However, hardship is not something that we focus on during our classes. The Schoolhouse provides a safe space where these stateless people can forget about their hardships and develop their practical skills. For Asmerom and Adam, these lessons provide opportunities for economic advancement and growing their skill sets— and an opportunity to move forward despite past experiences.
Working with these students, I’ve learned that Asmerom and Adam are not just refugees or asylum seekers. They are not just Eritrean or Sudanese. They are not “infiltrators,” as many Israelis want to believe.
These young men are an inspiration. They are motivated, they are hungry for knowledge. They are hard workers, they are disciplined, respectful, kind and thoughtful. They are sweet, and polite. They always smile, say hello, shake my hand, and ask how I am doing. They tell me each week how excited they are to learn. They are no older than I am, but much wiser. They are model citizens, people who are eager to learn and be productive members of society.
They are not delinquents. They are not criminals. They do not belong in prison.
I have known them for over two years. They were my first batch of students, new to the classroom at the same time that I was. They returned each week, semester after semester. They called me teacher, but more often than not they were the teachers. They taught me so much in our very short time together. The fact that these kind young men have had their lives, their youth, their education hijacked from them by a failed system, is a moral outrage.
That this is how people are treated when they have the courage, strength, and resources to eject themselves from a bad situation, in hopes of a better life, is absolutely shocking.
“How do you feel,” I ask them feebly. What can you really say to someone who is about to pack up his entire life within a week to head over to a tin prison just at the beginning of winter? Asmerom shakes his head with a smile and says, “Oh, well you know — I think that us Eritreans will have an easier time because we were already in prison before [in Eritrea]. But that was 4 years ago, and you know, as humans, we adapt. And now it will be harder to go back to the prison life after living [with freedoms] like this.”
What can we do? The refugee situation has become a global crisis, only now being highlighted by the mainstream media. People all over the world are calling for governments to shut out refugees. People are calling to send them back to where they came from, to ignore them, to let someone else “deal with them.”
We cannot ignore humans in need. We cannot dump them on someone else, and we can not treat them as a “problem” that must be solved by someone else.
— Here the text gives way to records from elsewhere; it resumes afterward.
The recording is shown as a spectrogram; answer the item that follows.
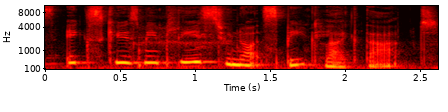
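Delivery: high, soft, slow, prim royal princess voice. Showing how a princess calmly scolds someone: princess accent, like royalty. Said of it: "the princess accent, like if I was royal".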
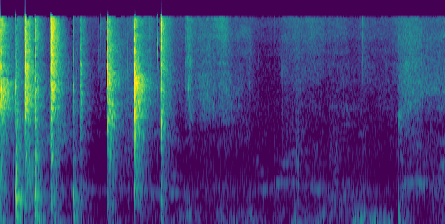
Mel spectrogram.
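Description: A person clapping by hand, about eight quick claps, not evenly spaced, that stop under two seconds in; faint light handling noise follows.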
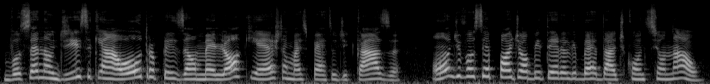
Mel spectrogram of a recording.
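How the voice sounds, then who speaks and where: An actress playing a caring, anxious wife in a radio drama, with a Brazilian accent and a reassuring, pleading way of talking. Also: female voice, high-pitched, animated, normal speed, a bit bright, no echo. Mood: encouraging. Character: caring, anxious, encouraging wife of a troubled man.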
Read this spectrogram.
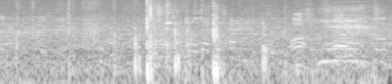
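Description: A football is kicked hard.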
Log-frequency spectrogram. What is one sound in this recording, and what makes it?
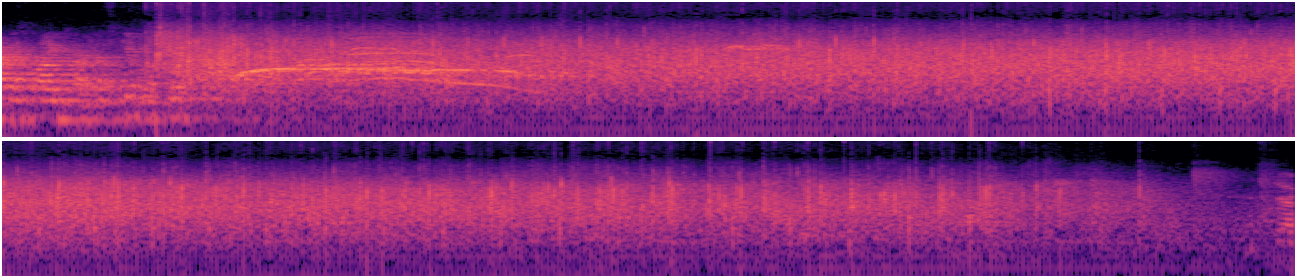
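An audience claps and cheers steadily.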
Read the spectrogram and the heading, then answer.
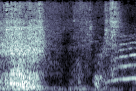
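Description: A cat lets out a drawn-out, plaintive meow, following a brief burst of rustling noise at the start; the cat is begging to be let outside.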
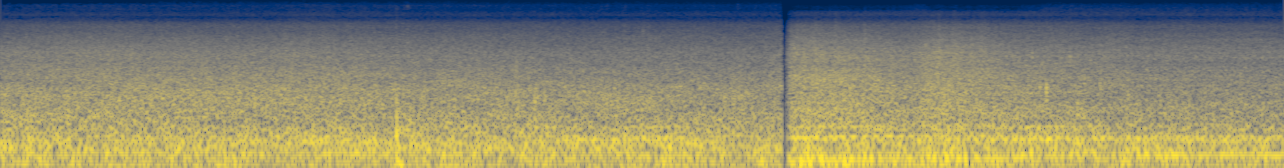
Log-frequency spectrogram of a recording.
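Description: Steady rushing of a fast whitewater mountain creek, mixed with the noise of a van running along a rough gravel road. About eight seconds in it cuts abruptly to a louder stretch of rushing water with a low, steady hum beneath it.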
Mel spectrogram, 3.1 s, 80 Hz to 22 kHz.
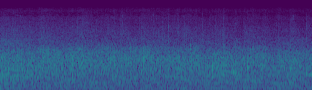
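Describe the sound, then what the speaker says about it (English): A large crowd at a BlizzCon 2011 StarCraft II esports match applauds steadily and evenly throughout, a dense wash of clapping. "give another round of applause"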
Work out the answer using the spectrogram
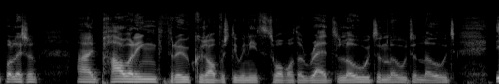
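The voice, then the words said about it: Congested voice from a cold. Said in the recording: “you sound a little bit different ... I'm a nursing a little bit of a cold, so my voice sounds a bit strange”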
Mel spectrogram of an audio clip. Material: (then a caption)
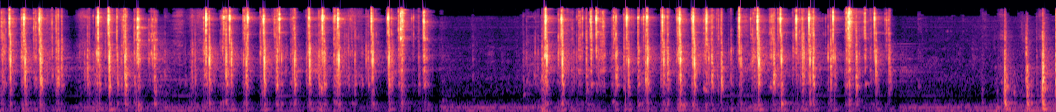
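Plastic. Fingertips type continuously with both hands on a dark retro typewriter-style mechanical keyboard with round plastic keycaps. Rapid, bright, sharp clicks come in two dense bursts separated by a brief pause, then a few last keystrokes at the end, each click dying away almost instantly over a faint low hum.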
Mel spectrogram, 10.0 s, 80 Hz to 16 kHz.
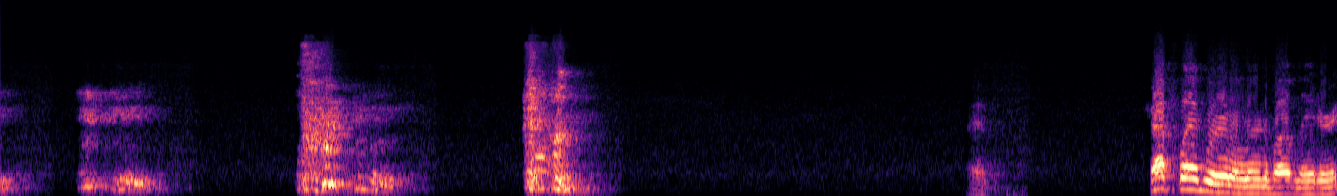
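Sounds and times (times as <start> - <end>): man coughing: 0.0 - 1.3, 2.2 - 3.2, 3.9 - 4.6.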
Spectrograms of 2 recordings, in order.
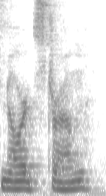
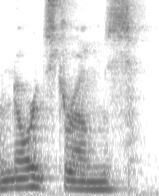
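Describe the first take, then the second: First: The name ends without an added s sound. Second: The name ends with an added s sound. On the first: The speaker calls it right. "it's Nordstrom" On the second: The speaker calls it wrong. "It's not"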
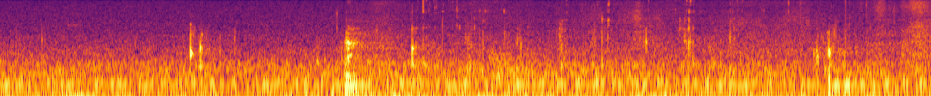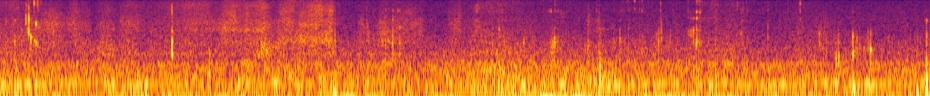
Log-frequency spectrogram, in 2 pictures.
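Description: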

We must immerse ourselves in their humanity. We must listen to their personal narratives. We must read their stories. We must hear their pleas for safety and acknowledge their pain. We must continue to become educated, and educate others. We must use our power and influence to influence others.
We must write, and we must share these stories.
*Due to the amount of Schoolhouse students who have been summoned to Holot, and the incredible will to continue their education, former students began to teach English to their fellow inmates. At this time, courses have been established at Holot with the help of Nitzana Youth Village, UNHCR and the Student Education Committee at Holot. Read about these courses here.